• Data for review
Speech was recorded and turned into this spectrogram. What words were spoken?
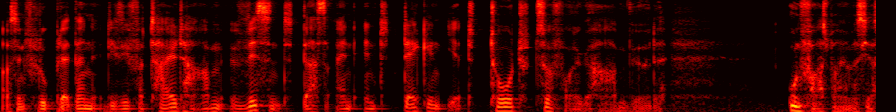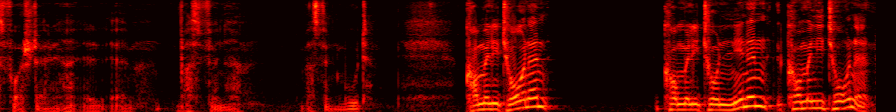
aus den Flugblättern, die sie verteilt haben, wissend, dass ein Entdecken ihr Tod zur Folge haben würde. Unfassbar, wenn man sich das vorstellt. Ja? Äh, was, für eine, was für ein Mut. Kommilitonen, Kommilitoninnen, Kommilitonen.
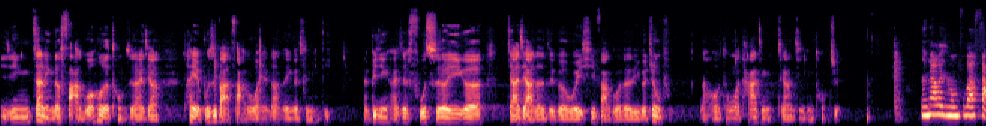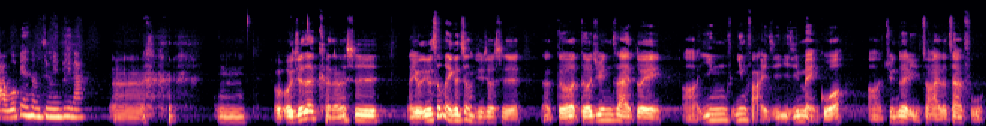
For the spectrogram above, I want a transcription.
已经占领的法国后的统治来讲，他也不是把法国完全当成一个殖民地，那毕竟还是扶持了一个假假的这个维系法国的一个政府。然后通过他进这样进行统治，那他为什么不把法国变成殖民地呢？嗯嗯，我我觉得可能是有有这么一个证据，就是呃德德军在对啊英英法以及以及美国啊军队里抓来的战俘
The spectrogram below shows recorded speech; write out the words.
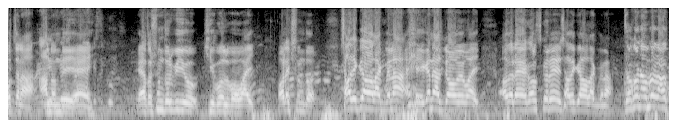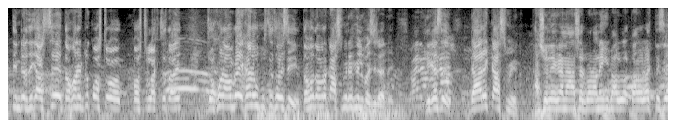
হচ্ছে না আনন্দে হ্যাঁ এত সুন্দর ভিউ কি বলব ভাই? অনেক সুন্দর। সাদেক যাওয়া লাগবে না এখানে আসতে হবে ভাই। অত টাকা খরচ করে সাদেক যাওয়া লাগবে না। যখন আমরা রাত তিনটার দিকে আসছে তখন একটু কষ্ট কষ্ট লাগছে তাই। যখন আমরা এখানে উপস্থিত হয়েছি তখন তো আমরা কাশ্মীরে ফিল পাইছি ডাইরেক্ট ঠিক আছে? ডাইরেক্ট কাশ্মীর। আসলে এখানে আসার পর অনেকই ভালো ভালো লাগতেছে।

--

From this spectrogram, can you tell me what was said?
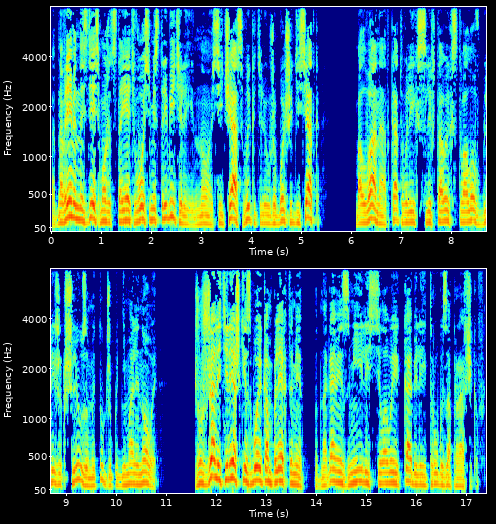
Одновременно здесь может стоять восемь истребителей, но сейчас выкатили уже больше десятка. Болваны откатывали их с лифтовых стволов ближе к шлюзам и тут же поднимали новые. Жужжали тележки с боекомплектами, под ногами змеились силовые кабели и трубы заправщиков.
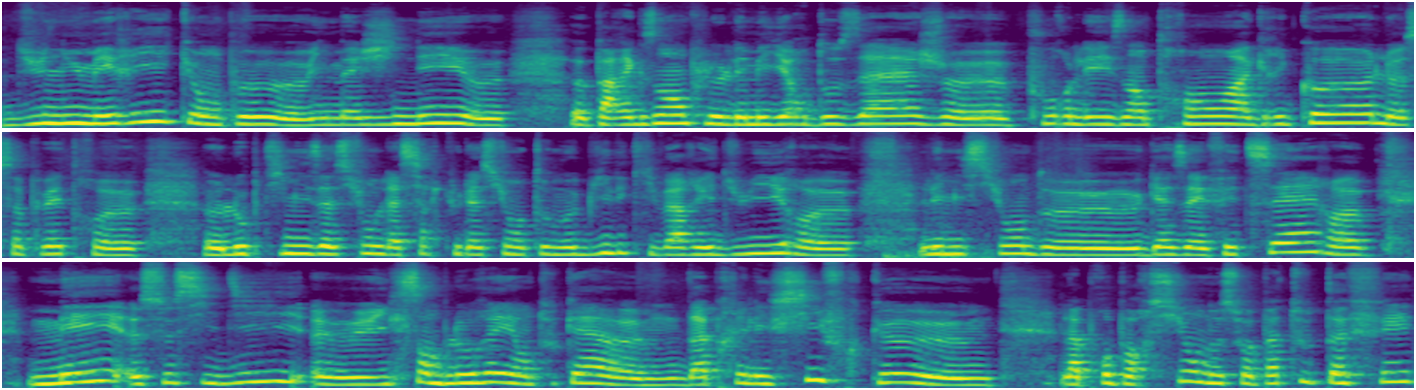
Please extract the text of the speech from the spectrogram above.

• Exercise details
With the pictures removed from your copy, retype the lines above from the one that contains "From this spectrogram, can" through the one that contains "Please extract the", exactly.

• Response box
From this spectrogram, can you tell me what was said?
Одновременно здесь может стоять восемь истребителей, но сейчас выкатили уже больше десятка. Болваны откатывали их с лифтовых стволов ближе к шлюзам и тут же поднимали новые. Жужжали тележки с боекомплектами, под ногами змеились силовые кабели и трубы заправщиков.
Please extract the text of the speech from the spectrogram above.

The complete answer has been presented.